The quality of life here is much higher. Even if you earn the minimum wage you can have a comfortable life. It is definitely easier. They care about the employee's holidays. You even get extra pay for vacation and holidays. It also makes the culture of rest different. There is a lot of active people. People spend time actively. Especially that you can do it for little money. Sundays are not working days. The shops are closed and if you do not do grocery shopping on Saturday to 5pm, the only place left is a petrol station. A lot of people leave for two or three-day trips. To relax, they go away for the weekend. In order to walk in the mountains, go to the swimming pool. In this respect, Austria is a great country. There is here the necessary infrastructure and you can do what you dream about.

I miss sometimes food from Poland. There are some things that I just like. I miss the borscht, soups or mayonnaise (I haven’t found here a substitute of Polish mayonnaise). However, Austrians cook very well. In their cuisine there is a lot of meat and potatoes. And also a lot of sweet dishes, which surprised me very positively. They are influenced strongly by Italy. They are fond of the Italian cuisine.

Austrians are very introverted. It is hard to meet with them after work. They need a very, very long time to take someone into their community, to accept someone. They don’t have relationships outside of work. The best relationships I've made with foreigners who have been living and working here for many years. I don’t know the reason for it. Maybe because abroad every foreigner looks for these relationships. They feel a little lonely and it’s easier and faster to relate with other foreigners, because they are as well not exactly at home here. Austrians are helpful, smiling but also very much distanced. To establish a relationship with Austrians it takes several months or even years. About four, five, to feel tolerated, accepted by the society.

Direction: West

I think that in terms of my profession this trip is a great experience. Work in a foreign language itself is a big challenge. Especially for Poles in a foreign country. All the time I need to speak German, all the time I have to try to make what I say sound convincing. It gave me a lot of confidence, also when it comes to contacts with Austrians.

I feel I’m a Pole, I speak Polish, grew up in Poland. But I like to learn new things, new cultures, new people. Contact with another culture allows us to expand our horizons. We get to know ourselves. We notice differences in mentality. When you live in your own country, you don’t notice these differences, basically you do not know the world. You only know what you live in. As long as we do not experience it, we are not able to face it.

I didn’t take many thing here, just what I need. I can buy everything here. Anyway, I learned to take with me only the essential things. I don’t collect things, because they make it difficult to move. When you collect things, you start to soak in the given place. The more stuff you have, the more you have to worry about them. Life here is a little more expensive than in Poland. But once you start to make money here, you don’t think about it.

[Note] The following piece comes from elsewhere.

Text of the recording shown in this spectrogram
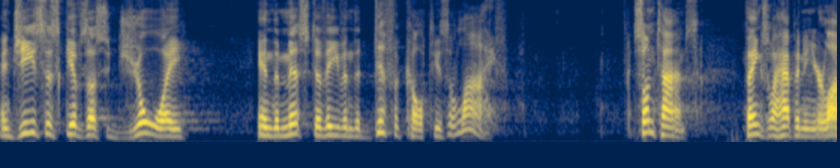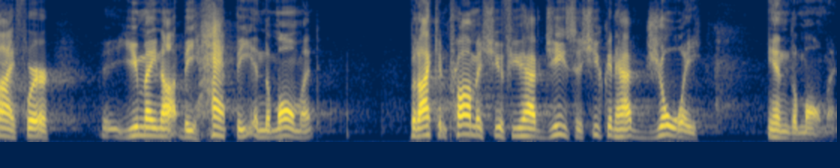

I recommend emigration to everyone. It is worth facing your fear, your concerns. Learn something new, doesn’t matter if in Italy, Spain or Austria. It is a challenge and a new experience. It gives a lot of confidence. It opens your mind and makes you want more. Now I think about Canada. It's a big challenge but I would like to go there because of the quality of life and nature.